(Data entries)

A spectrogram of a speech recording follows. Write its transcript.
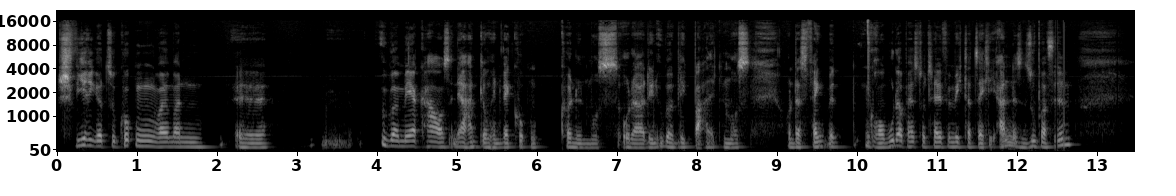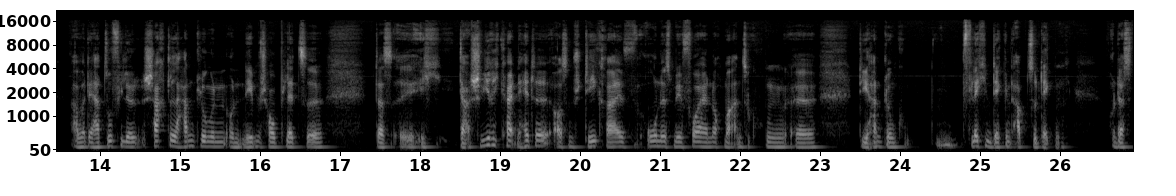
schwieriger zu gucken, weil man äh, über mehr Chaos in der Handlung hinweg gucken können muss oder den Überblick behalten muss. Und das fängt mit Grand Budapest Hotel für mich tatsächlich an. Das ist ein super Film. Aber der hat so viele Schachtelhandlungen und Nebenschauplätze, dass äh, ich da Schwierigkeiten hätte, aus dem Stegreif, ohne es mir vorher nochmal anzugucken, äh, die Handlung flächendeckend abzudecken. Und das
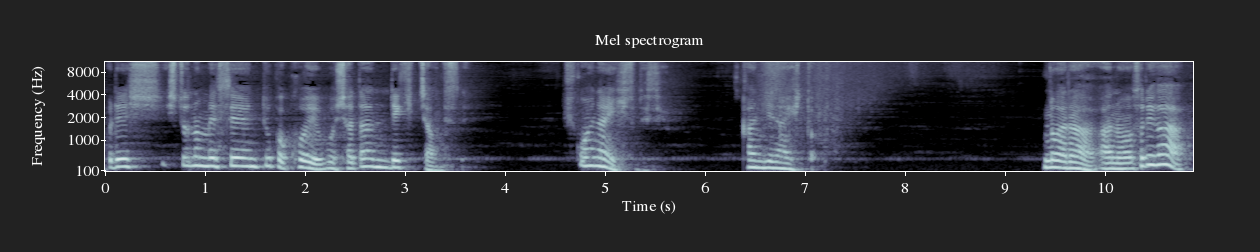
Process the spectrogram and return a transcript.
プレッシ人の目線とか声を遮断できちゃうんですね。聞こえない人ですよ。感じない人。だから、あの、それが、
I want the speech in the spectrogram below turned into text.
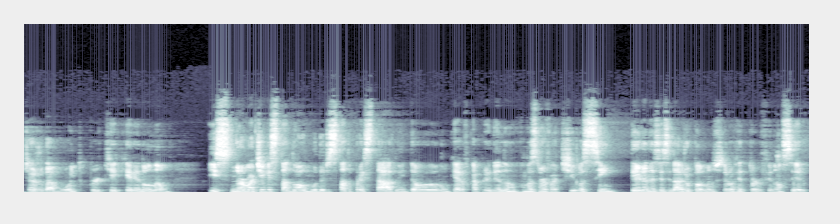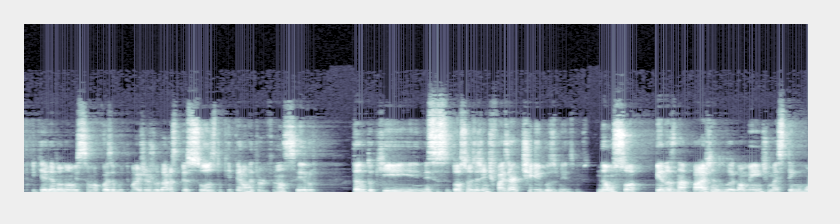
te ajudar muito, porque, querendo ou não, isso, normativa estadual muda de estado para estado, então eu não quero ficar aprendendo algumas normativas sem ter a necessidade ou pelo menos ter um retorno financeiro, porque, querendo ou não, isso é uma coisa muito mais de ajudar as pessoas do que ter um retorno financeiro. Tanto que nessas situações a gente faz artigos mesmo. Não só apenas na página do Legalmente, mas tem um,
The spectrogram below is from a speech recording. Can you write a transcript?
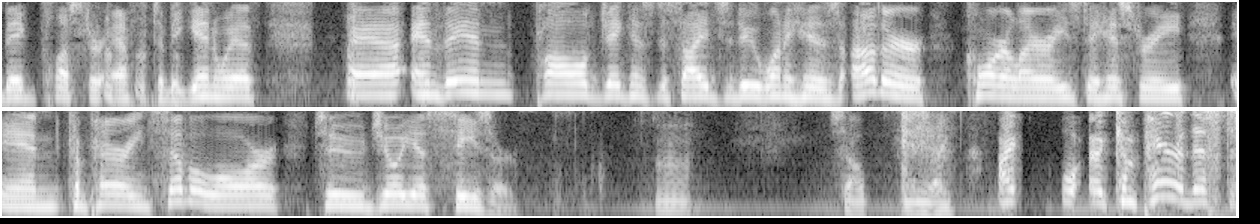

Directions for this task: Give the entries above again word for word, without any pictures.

Response box:
A spectrogram of a speech recording follows. Write its transcript.
schwieriger zu gucken, weil man äh, über mehr Chaos in der Handlung hinweg gucken können muss oder den Überblick behalten muss. Und das fängt mit Grand Budapest Hotel für mich tatsächlich an. Das ist ein super Film. Aber der hat so viele Schachtelhandlungen und Nebenschauplätze, dass äh, ich da Schwierigkeiten hätte, aus dem Stegreif, ohne es mir vorher nochmal anzugucken, äh, die Handlung flächendeckend abzudecken. Und das
Process the spectrogram and return a transcript.
プレッシ人の目線とか声を遮断できちゃうんですね。聞こえない人ですよ。感じない人。だから、あの、それが、
I want the speech in the spectrogram below turned into text.
te ajudar muito, porque, querendo ou não, isso, normativa estadual muda de estado para estado, então eu não quero ficar aprendendo algumas normativas sem ter a necessidade ou pelo menos ter um retorno financeiro, porque, querendo ou não, isso é uma coisa muito mais de ajudar as pessoas do que ter um retorno financeiro. Tanto que nessas situações a gente faz artigos mesmo. Não só apenas na página do Legalmente, mas tem um,
The spectrogram below is from a speech recording. Can you write a transcript?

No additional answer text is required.